According to Ryan Galla at CAA Sports, the projected Super Two cutoff this coming season is two years and 140 days of service time, which is more commonly written as 2.140. Players who qualify as Super Twos go through arbitration four times instead of the usual three. The cutoff is set at the top 22% of players with 2-3 years of service time and won’t be officially set until after the season. Galla’s projections have pretty spot on over the years.
The projected cutoff means Dellin Betances will fall well short of Super Two status following the season. He came into the season with 1.078 years of service time and, assuming his spotty command doesn’t land him in Triple-A at some point this summer, he’ll finish the season at 2.078. He’s more than two months short of qualifying, so even if Galla’s projection is off considerably, Betances still figures to be a non-Super Two player.
Assuming Dellin finds his mojo and starts dominating again — not a guarantee but let’s roll with it — his arbitration salaries figure to be higher than David Robertson’s because of the co-closer system. Saves pay, even just a few of them. Robertson earned $1.6M, $3.1M, and $5.125M in his three arbitration years as a setup man. Dellin’s arbitration salaries could instead be along the lines of on again, off again closer (and ex-Yank) Mark Melancon’s, who made $2.595M in his first year of arbitration and $5.4M in his second. (Next year will be his third.)

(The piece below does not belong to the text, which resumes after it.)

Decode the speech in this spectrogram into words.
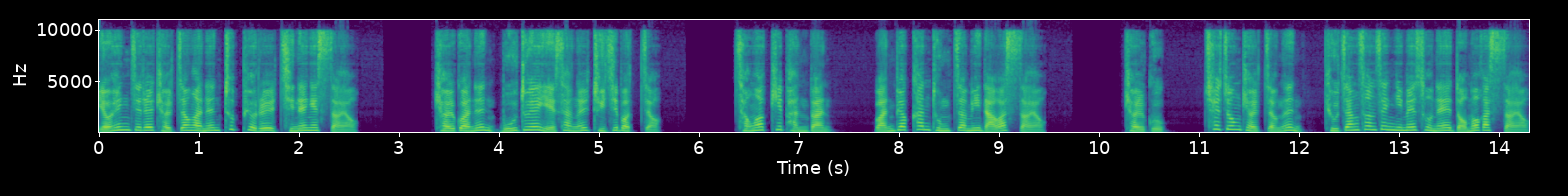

Now, if Betances were to take over the closer’s job outright, his arbitration salaries would skyrocket. Kenley Jansen made $4.3M and $7.425M during his first two years of arbitration, for example. The Yankees could look into signing Dellin to a long-term contract extension, but I think the unexpected return of pre-2014 Betances this year is enough to scare everything into waiting a little while longer. He’s a major boom or bust guy — Dellin could dominate and make Craig Kimbrel money or flame out faster than Derrick Turnbow.
The projected Super Two cutoff also means Didi Gregorius will qualify as a Super Two by a handful of days — he came into the season with 1.159 years of service time and will finish at 2.159. He’ll qualify by less than three weeks. Gregorius won’t command huge arbitration salaries but being a defense first middle infielder pays more than you think. Similar players like Darwin Barney and Zack Cozart made $2.3M or so in their first years of arbitration, though they weren’t Super Twos. Gregorius might come in a bit under that this offseason.
It’s easy to say this now given his slow start to the season, but even if he was tearing the cover off the ball these last ten days, I still think the Yankees would be better off letting Gregorius play out his arbitration years rather than look to sign him to an extension. The Yankees will be able to afford to pay him whatever arbitration requires, and the risk that he doesn’t hit enough to keep a regular lineup spot is much greater than the risk of him breaking out offensively and commanding big bucks. Slow start or not, Didi’s a year-to-year guy for me.
Obviously the roster will change over the next few months, but right now the Yankees are looking at a decently sized arbitration class after the season. Gregorius, Adam Warren, and Justin Wilson will be eligible for the first time; David Carpenter, Michael Pineda, and Nathan Eovaldi will be eligible for the second time; and Esmil Rogers and Ivan Nova will be eligible for the third time. Pineda and possibly Eovaldi are extension candidates and right now Rogers looks like the only non-tender candidate.